"We hope and pray that Hurricane Rita will not be a devastating storm, but we've got to be ready for the worst," said US President George Bush, who was heavily criticised for an ill-prepared federal response to Hurricane Katrina.
Bush on Wednesday ordered a state of emergency in Texas and Louisiana as they braced for the arrival of Hurricane Rita, the White House said.
The US National Hurricane Centre said Rita's winds increased to 265kph as it moved over the warm waters of the Gulf of Mexico after lashing the Florida Keys on Tuesday. The storm did little damage to the vulnerable Florida islands, but had intensified to a Category 4 storm by morning.
The latest upgrade made Rita stronger than Hurricane Katrina, which devastated parts of Louisiana, Mississippi and Alabama last month and killed at least 1037 people.
Markets reacted immediately as the storm gained strength, with the prospect of more destruction and oil-supply interruptions affecting everything from stocks and the dollar to oil prices.
Rita was expected to strengthen over the central Gulf but may weaken slightly as it continues west, the National Hurricane Centre said earlier on Wednesday.
Bush's popularity has plummeted
in the wake of the Katrina mess
The storm was expected to make landfall by Saturday "as a major hurricane ... at least Category 3", the centre said. A Category 3 storm can cause extensive damage.
Rita would most likely hit the Texas coast southwest of Galveston, where in 1900 at least 8000 people died in the deadliest US hurricane.
Galveston, on a barrier island, began evacuating residents on Tuesday. About 80km inland, Houston Mayor Bill White ordered an evacuation of residents in areas prone to storm surges or major floods.
As many as 1.2 million people were expected to begin leaving Houston by evening, officials said. Katrina displaced about one million people, including nearly all of New Orleans's 450,000 residents.

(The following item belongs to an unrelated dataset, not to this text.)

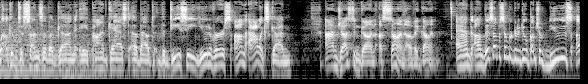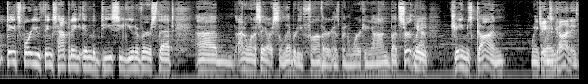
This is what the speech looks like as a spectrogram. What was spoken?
Welcome to Sons of a Gun, a podcast about the DC Universe. I'm Alex Gunn. I'm Justin Gunn, a son of a gun. And on this episode, we're going to do a bunch of news updates for you, things happening in the DC universe that um, I don't want to say our celebrity father has been working on, but certainly yeah. James Gunn. Wink, James wink. Gunn is,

Stores in Houston, America's fourth most populous city, quickly ran out of emergency supplies, plywood and food.
Texas Governor Rick Perry urged Texans along a 483km stretch comprising most of the state's coastline, to leave.
"If you're on the coast between Beaumont and Corpus Christi, now's the time to leave," Perry said. He said nursing home residents already were being evacuated.
Nasa prepared to evacuate its Johnson Space Centre in Houston and turn over control of the International Space Station to its Russian partners.
Hurricane Katrina killed more
than 1000 people
Taking lessons from problems after Katrina hit, US Homeland Security Secretary Michael Chertoff said authorities had positioned supplies and were checking on communications systems.
"I hope that by doing what the state officials and mayors are doing now ... getting people who are invalids out of the way, encouraging people to leave early, that when the storm hits, there will be property damage but hopefully there won't be a lot of people to rescue," Chertoff said.
Louisiana declared a state of emergency. New Orleans, flooded by Katrina and considered vulnerable to Rita, was taking no chances. Mayor Ray Nagin said two busloads of people had been evacuated already and 500 other buses were ready.
"We're a lot smarter this time around," he said. "We've learned a lot of hard lessons."
About 1100 Katrina evacuees still in Houston's two mass shelters were being sent to Fort Chaffee, Arkansas.
Rita's centre was about 1215km east-southeast of Corpus Christi, Texas at 1500 GMT. The hurricane was moving at about 21kph, the hurricane centre said.
Oil companies that were just starting to recover from Katrina evacuated Gulf oil rigs as Rita moved closer.
Rita's projected path puts it south of some of the major-oil producing areas, and the storm could threaten up to 18 Texas refineries, which account for 23% of US refining capacity, the US Energy Information Administration said.